Do you have saving regret, the wish in hindsight to have saved more earlier in life?
Well, if you procrastinated, you'll likely have some regrets. But if you experienced shocks along the way such as unemployment, health issues or divorce, you'll really wish you had saved more earlier in life.
So says Susann Rohwedder, a senior economist at the RAND Corporation, an associate director of the RAND Center for the Study of Aging, and co-author of Saving Regret.
In that paper, Rohwedder and her co-authors measured saving regret and possible determinants in a survey of a probability sample of those aged 60-79. The researchers investigated two main causes of saving regret: procrastination along with other psychological traits, and the role of shocks, both positive and negative. And they found, according to the abstract, high levels of saving regret but relatively little of the variation is explained by procrastination and psychological factors. "Shocks such as unemployment, health and divorce explain much more of the variation," wrote Rohwedder and her co-authors.
In an interview, Rohwedder discussed the research and its implications.
"The context or starting point of this research was the observation that quite a few people reach retirement with little or no financial assets," said Rohwedder. "And that poses, of course, this big question of, are they prepared for a retirement? Well, many people maybe not quite adequately so."
Why is that? One possible explanation is that people procrastinate. "Saving for retirement means you have to much earlier in life start putting money aside, and that means cut your spending, give up on things that you might actually enjoy today," she said. "And furthermore, once you save, you have to think of where do you put that money? How do I invest it? That's oftentimes hard to figure out."
People say they'll start to save tomorrow, and then tomorrow never comes. This procrastination leaves people -- once they reach retirement -- with too little assets to feel comfortable and financially secure, said Rohwedder.
But what's not known is how many people procrastinate. "Is it just a few people that find this hard to do and are procrastinators?" she asked. "Is it quite a few, or is it almost everyone? And knowing that is actually quite important."
The answer, she said, reveals how hard you should think about addressing the problem. "How much should you change your policies and infrastructure?" Rohwedder asked. "Is it just a few, maybe it's not worth it to change it for everyone. If it's a lot of people, you really should think hard about the problem.
The truth, however, is that hard to figure out how many people are procrastinators. So, in their research they decided to ask older Americans if, in hindsight, they wished they had saved more.
They also sought to also identify whether people's expression of saving regret is correlated with the tendency to procrastinate.
And what they found is this. Some 59% of the population aged 60 to 79 wished they had saved more. Among those with saving regret, 66% reported experiencing a shock earlier in life leading to adverse economic consequences, compared with just 43% among those without saving regret.
A gap between Social Security expectations and realizations was also associated with saving regret: among those with regret, 38% reported that Social Security benefits were less than expected compared with just 26% among those without regret.
The big surprise? "We could not really find much correlation or any correlation at all between our measures of procrastination and myopia, and the saving regret," she said.

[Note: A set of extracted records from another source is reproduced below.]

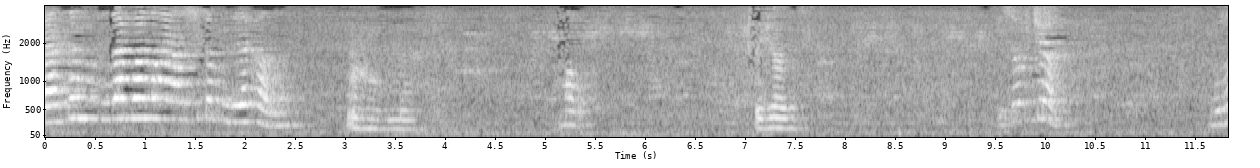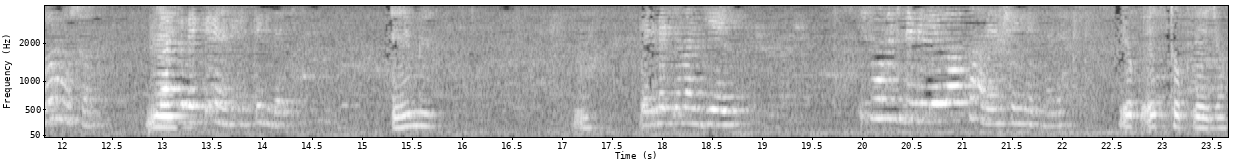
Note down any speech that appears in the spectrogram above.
Bende mızrak var ama yanlışlıkla mızrak aldım. Aha. Mal. Çocuğa gidiyor. Yusufcuğum. Bulur musun? Bir Ne? dakika bekle beni birlikte gidelim. İyi mi? Hı. Benim beklemem gay. Yusuf oradaki demirleri alsana benim şeyim yetmedi. Yok et toplayacağım.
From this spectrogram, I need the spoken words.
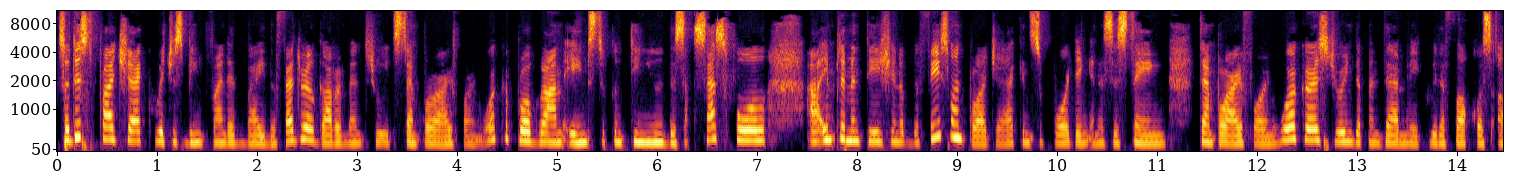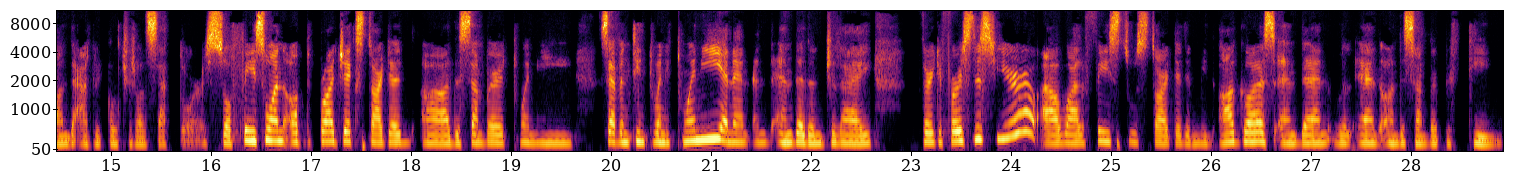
So this project, which is being funded by the federal government through its Temporary Foreign Worker Program, aims to continue the successful uh, implementation of the Phase 1 project in supporting and assisting temporary foreign workers during the pandemic with a focus on the agricultural sector. So phase one of the project started uh, December 2017, 2020, and then and ended on July 31st this year, uh, while phase two started in mid-August and then will end on December 15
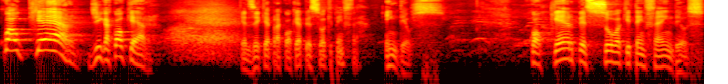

Next, the researchers examined whether people experienced some positive or negative surprises that affected their finances. And what they found was this: 56% had a negative shock and 44% a positive shock. "And what was striking was the differences in saving regret you would find as a function of whether people had some negative or positive surprises," Rohwedder said. "That's really where the action was in the data, and that was really interesting to us."
According to the study: "Having had only a positive shock rather than a negative shock changes the probability of expressing regret by about 25 percentage points... When the shocks are entered individually, the most important negative shock involves health problems that limit the ability to work and unemployment, while the most important positive shock is having had good investments."
What did the authors conclude from all this? One conclusion was this: The failure to anticipate negative shocks, i.e., underestimating their probability and effects, may point to the larger relative importance of the lack of information compared to procrastination.
"I think there's still an important message in these results because it may mean on the one hand that people need to maybe be informed," said Rohwedder. "We could inform people better about the vagaries and hazards of life, that there are a lot of things that can happen to people. And preparing for the rainy day is maybe quite important."
"Hoping for the best, it's just not going to happen to me, divorce, unemployment, these various things, no, it's just not going to happen to me is maybe not a good strategy. There's just a lot of, many things that can happen to people, and putting some money aside for those hardships in life it seems to be quite important," Rohwedder said.
Given that, might we suggest, if you want to avoid saving regret later in life, learning about all the negative shocks you might face in life and take steps now to manage and mitigate those shocks. It could be self-insurance (retention) or insurance (risk pooling) or some other risk management technique (reduction and avoidance). Read The 18 Risks of Retirement Income Planning and Post-Retirement Needs and Risks.
It's never too late - or too early - to plan and invest for the retirement you deserve. Get more information and a free trial subscription to TheStreet's Retirement Daily to learn more about saving for and living in retirement.